“When I was the interim director of the crime lab, we started with three analysts, and various labs set up in three buildings. The problem was that we needed more analysts, and enough space to accommodate our people and equipment. If we had a single location to house everyone it would be a lot easier.
In 2003, the Crime Lab was awarded a federal grant that allowed it to purchase several state-of-the-art instruments. At the same time it expanded into additional space in the basement of Fogarty Hall. Some of the grant funds were used to renovate the space for expanding the trace and latent print sections of the laboratory.
“Over the past ten years we used a combination of state funding and small grants to hire additional analysts and purchase new lab equipment. There are now nine full-time analysts working in the Laboratory today, all located in one building, Fogarty Hall.”
Hilliard is always finding new ways to train students, and law enforcement officers. For the past two years, the state laboratory staged a program at the Union Fire District training center in South Kingstown that involved eight different crime scenes.
“The training is extremely beneficial to the criminal justice system,” said Hilliard, who umpires local softball games in his spare time. “This is a rare opportunity for students and law enforcement officers to conduct investigations at realistic crime scenes. We get to construct crime scenes the way we want them to be, while providing a learning experience that not a lot of people can get.”
A major recent event in the operation of forensic laboratories occurred during the infamous O.J. Simpson case in 1995. “The O.J. Simpson case greatly affected the field, and for the first time we saw DNA, a relatively new form of evidence in trials at that time, come into play. The case introduced doubt in the investigation process used by law enforcement and the way in which evidence is handled in the laboratory. This has led to many forensic laboratories seeking to become accredited by an outside agency for the work they do.”
In 2007, Rhode Island’s Laboratory was granted accreditation under the International Organization for Standardization (ISO) 17025 standard for latent prints, firearms, and trace analysis.
But for Hilliard, the job isn’t always serious. In the summer of 2000, Hilliard and his colleagues from the textiles, chemistry, and engineering programs involved with the Forensic Science Partnership at URI analyzed five Major League baseballs from 1963, 1970, 1989, 1995, and 2000. Hilliard was asked by a former Rhode Island sports radio station to test major league baseballs and study the relationship between changing materials and increasing home run production.

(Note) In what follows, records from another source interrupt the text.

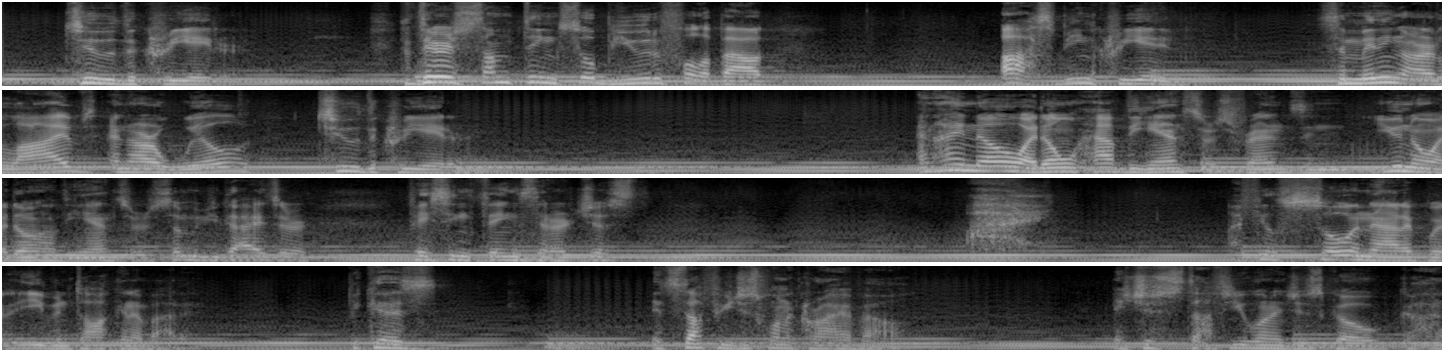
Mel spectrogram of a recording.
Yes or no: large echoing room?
yes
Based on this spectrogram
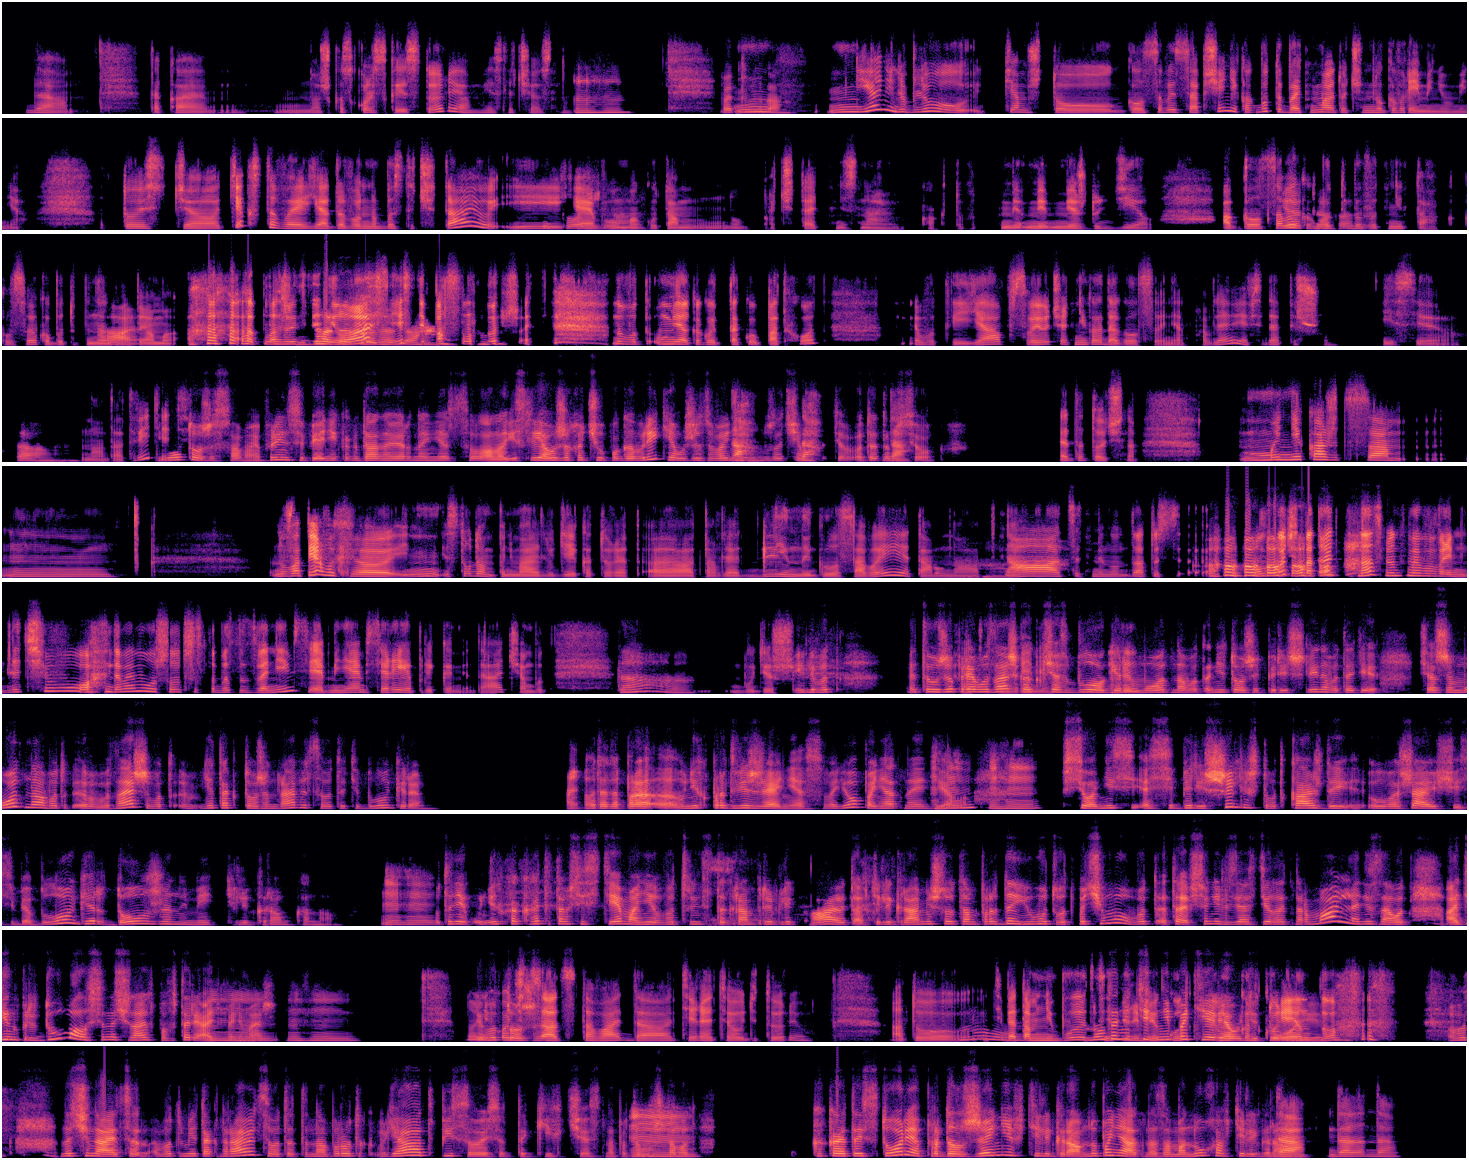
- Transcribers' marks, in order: laugh; laughing while speaking: "послушать"; lip smack; other noise; laugh; chuckle; chuckle
- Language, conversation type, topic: Russian, podcast, Как вы выбираете между звонком и сообщением?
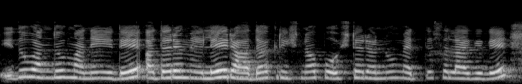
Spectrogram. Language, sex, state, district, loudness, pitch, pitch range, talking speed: Kannada, female, Karnataka, Bidar, -17 LUFS, 295 Hz, 280-315 Hz, 125 wpm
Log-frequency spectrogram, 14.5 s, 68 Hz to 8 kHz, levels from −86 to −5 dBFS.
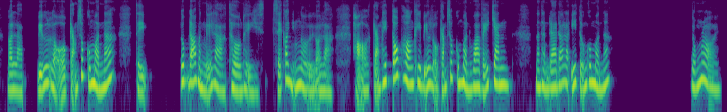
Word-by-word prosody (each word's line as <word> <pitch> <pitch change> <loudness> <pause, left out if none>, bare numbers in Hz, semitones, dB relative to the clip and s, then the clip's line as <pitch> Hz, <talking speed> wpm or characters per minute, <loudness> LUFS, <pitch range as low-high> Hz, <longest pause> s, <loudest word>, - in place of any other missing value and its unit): gọi 170 -1 0
là, 165 -2 -2 0.3
biểu 170 +3 +4
lộ 200 - +1
cảm 175 - -1
xúc 320 +11 +1
của 220 - 0
mình 195 -6 +4
á, 250 +9 +3 0.5
thì 155 -3 -2 0.7
lúc 250 +1 +2
đó 245 +2 +4
mình 220 -9 +1
nghĩ 160 +6 -1
là 185 -7 -1
thường 170 -5 +1
thì 160 -3 -5
s - - -11 0.2
sẽ 165 - -2
có 270 - 0
những 215 -4 +1
người, 195 -5 -1
gọi - - -2
là, 160 -2 -3 0.4
họ 170 - -1
cảm - - 0
thấy 245 +4 +3
tốt 310 +3 +5
hơn 240 -6 +4
khi 230 0 +1
biểu 210 +1 +1
lộ 215 - -1
cảm - - -2
xúc 285 +6 -3
của 230 - -2
mình 225 -7 +3
qua 200 +2 +3
vẽ 185 +2 -1
tranh. 225 -2 +3 0.5
Nên 205 -3 0
thành 200 -3 0
ra 195 +1 +2
đó 220 +2 0
là 230 -2 -1
ý 215 +4 +2
tưởng 210 - -1
của 245 - +1
mình 205 -7 +3
á. 225 +5 +1 1.6
Đúng 210 +4 +1
rồi. 200 -10 0
205 Hz, 210 wpm, -23 LUFS, 175-235 Hz, 1.6 s, tốt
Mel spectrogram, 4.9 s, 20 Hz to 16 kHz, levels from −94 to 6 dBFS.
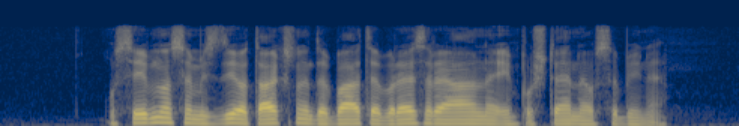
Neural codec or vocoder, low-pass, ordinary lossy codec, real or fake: none; 7.2 kHz; MP3, 64 kbps; real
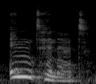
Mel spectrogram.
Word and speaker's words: internet: Now, in British accent, the T is pronounced and in British accent, we pronounce this as internet. Internet. So, the T is a very soft sound.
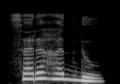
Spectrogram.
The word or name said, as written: ಸರಹದ್ದು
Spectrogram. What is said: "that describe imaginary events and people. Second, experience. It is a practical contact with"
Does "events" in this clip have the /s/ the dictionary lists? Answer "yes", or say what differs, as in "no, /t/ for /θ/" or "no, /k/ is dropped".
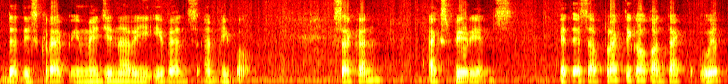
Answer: yes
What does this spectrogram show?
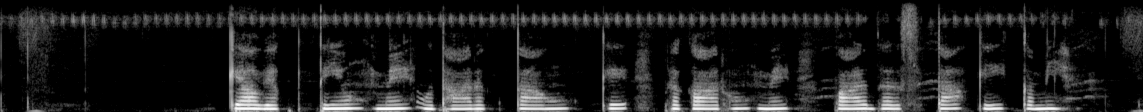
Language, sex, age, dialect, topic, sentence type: Hindi, female, 18-24, Kanauji Braj Bhasha, banking, statement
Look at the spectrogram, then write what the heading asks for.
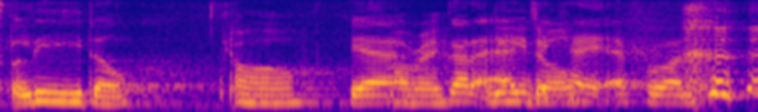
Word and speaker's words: Lidl: It's Lidl.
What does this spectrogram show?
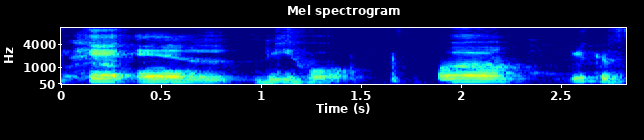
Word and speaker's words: dijo: the J in Spanish Okay. has an H sound, right?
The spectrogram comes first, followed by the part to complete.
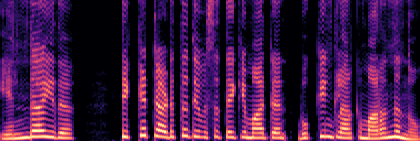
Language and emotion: Malayalam, surprised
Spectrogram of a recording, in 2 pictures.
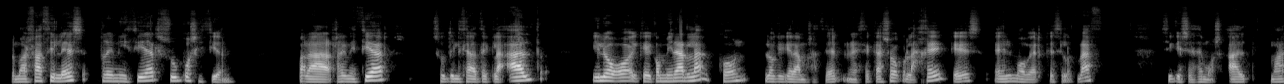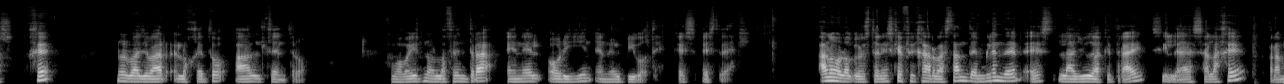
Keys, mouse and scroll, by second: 13.3 alt+g, 16.1 middle click, 16.8 scroll up 2, 22.6 click, 25.4 g.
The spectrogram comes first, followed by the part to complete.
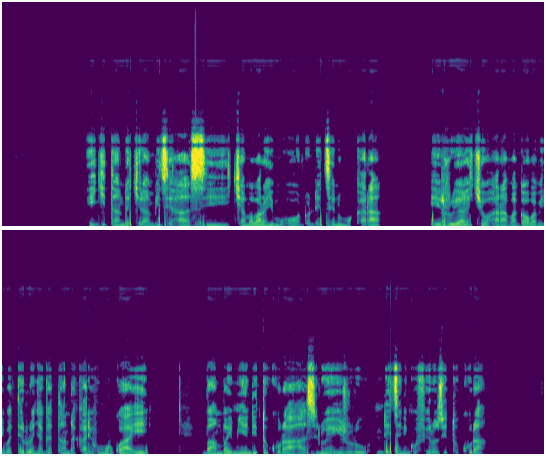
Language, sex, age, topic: Kinyarwanda, male, 25-35, health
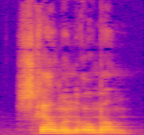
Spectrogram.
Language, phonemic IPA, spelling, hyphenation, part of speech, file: Dutch, /ˈsxɛl.mə(n).roːˌmɑn/, schelmenroman, schel‧men‧ro‧man, noun, Nl-schelmenroman.ogg
- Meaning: trickster novel, picaresque novel ((proto)novel about tricksters)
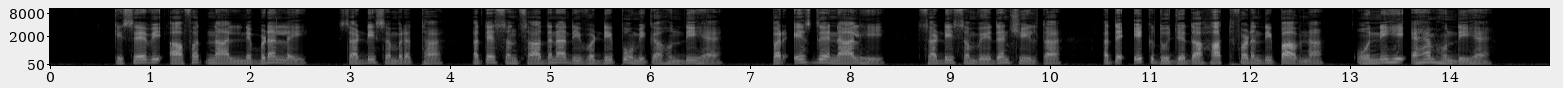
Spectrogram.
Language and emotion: Punjabi, neutral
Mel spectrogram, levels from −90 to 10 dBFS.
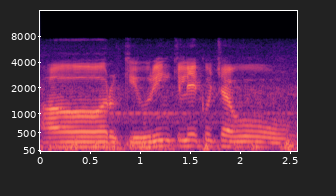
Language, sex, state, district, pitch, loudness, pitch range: Hindi, male, Maharashtra, Gondia, 130 Hz, -15 LUFS, 125-145 Hz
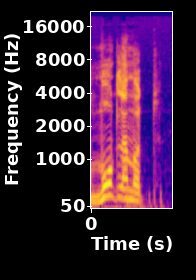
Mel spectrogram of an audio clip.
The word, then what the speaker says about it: Mont de la Motte: On est au Mont de la Mote. Ouais et ça s'écrit le Mont de la motase. Ouais mais on le dit pas.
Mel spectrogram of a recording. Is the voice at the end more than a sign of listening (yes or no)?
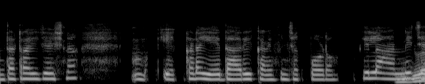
yes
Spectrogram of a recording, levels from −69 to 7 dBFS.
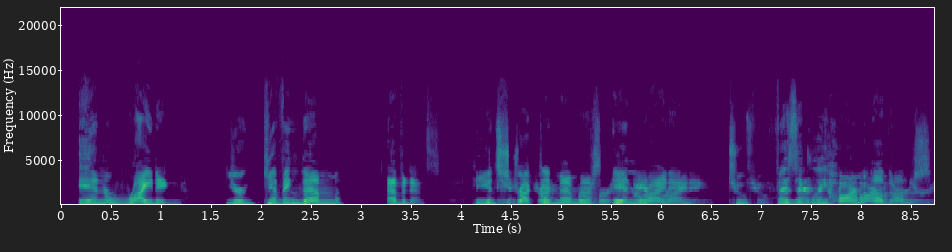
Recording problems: echo of what is said; strong; from 4 s on; 200 ms later, 7 dB below the speech

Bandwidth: 16.5 kHz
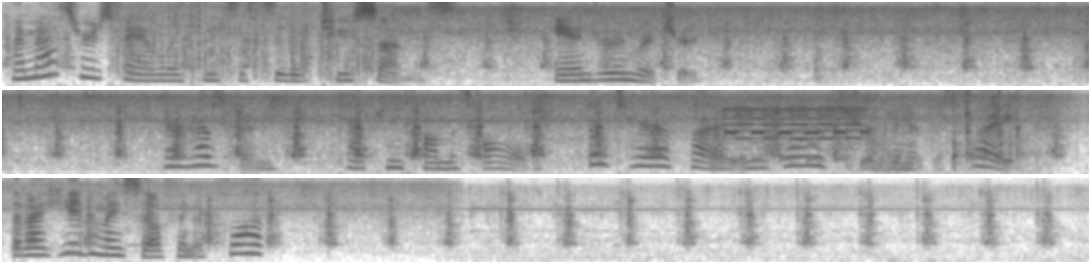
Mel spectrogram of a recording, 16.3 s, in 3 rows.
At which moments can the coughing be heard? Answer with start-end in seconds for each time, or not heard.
not heard.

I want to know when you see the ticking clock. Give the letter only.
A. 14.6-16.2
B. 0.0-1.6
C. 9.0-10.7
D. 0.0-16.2
D.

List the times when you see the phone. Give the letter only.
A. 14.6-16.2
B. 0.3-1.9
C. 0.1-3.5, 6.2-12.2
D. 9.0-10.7
D.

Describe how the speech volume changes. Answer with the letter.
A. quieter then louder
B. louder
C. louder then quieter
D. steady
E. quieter
D.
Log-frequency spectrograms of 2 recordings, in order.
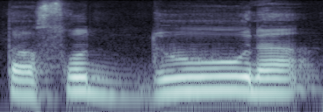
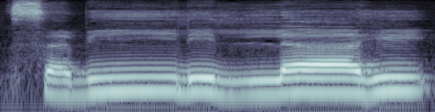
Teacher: صاد موٹا پر کر کے پڑھا جاتا ہے اور سین باریک ہے. سیٹی کے بعد دونوں کی پڑھتے دونوں سختی سے ہیں، لیکن صاد کو موٹا کر کے پڑھتے ہیں ذرا اور سین کو تھوڑا سا باریک کر کے.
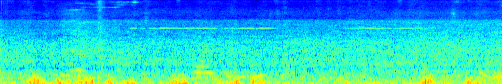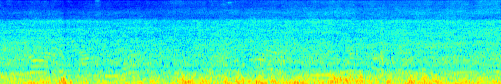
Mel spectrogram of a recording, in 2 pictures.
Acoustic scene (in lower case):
street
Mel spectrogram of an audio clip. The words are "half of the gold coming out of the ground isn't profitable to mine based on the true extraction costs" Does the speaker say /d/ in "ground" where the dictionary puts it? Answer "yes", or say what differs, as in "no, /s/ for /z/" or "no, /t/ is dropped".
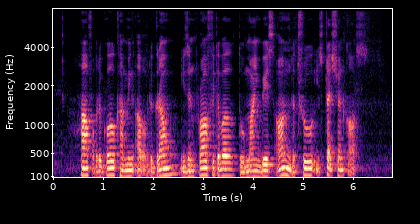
no, /d/ is dropped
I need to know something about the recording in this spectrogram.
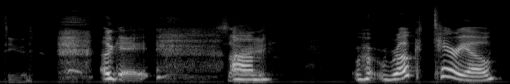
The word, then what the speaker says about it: Roch Thériault: Roch Thériault called himself a prophet.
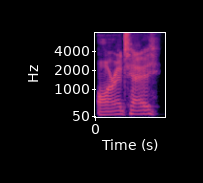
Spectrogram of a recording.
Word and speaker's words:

“We only tested five baseballs, so there may be more work to do, but we had a lot of fun working on that project. The 1963 and 1970 balls were most likely made by Spalding, which manufactured MLB baseballs for 100 years, while the 1989, 1995, and 2000 balls were made by Rawlings. The more recent balls are livelier, for sure, and it will go a lot further when hit,” said Hilliard.
Hilliard tells students who are interested in studying forensic science at the undergraduate level to pursue a bachelor’s degree in a natural science first. “I caution students who want to major in forensic science during their undergraduate years because many programs do not focus on the science portion. What you have to decide is what you want to do in forensics: do you want to investigate scenes, do you want to work on evidence at the bench, or do you want to work on criminal profiling. If you want to work your way up in the field you need to have an understanding of science. Whether it’s chemistry, or biology, it is important to concentrate on the science section before pursuing a degree in forensic science. If you want to continue your studies, then go for your master’s degree in forensic science. For the students who really want to challenge themselves then they should seek a doctorate in molecular biology to work in the forensic DNA field.”
This press release was written by Caitlin Musselman, a URI Marketing and Communications intern and a public relations and political science major.
Communications & Marketing photo by Michael Salerno Photography.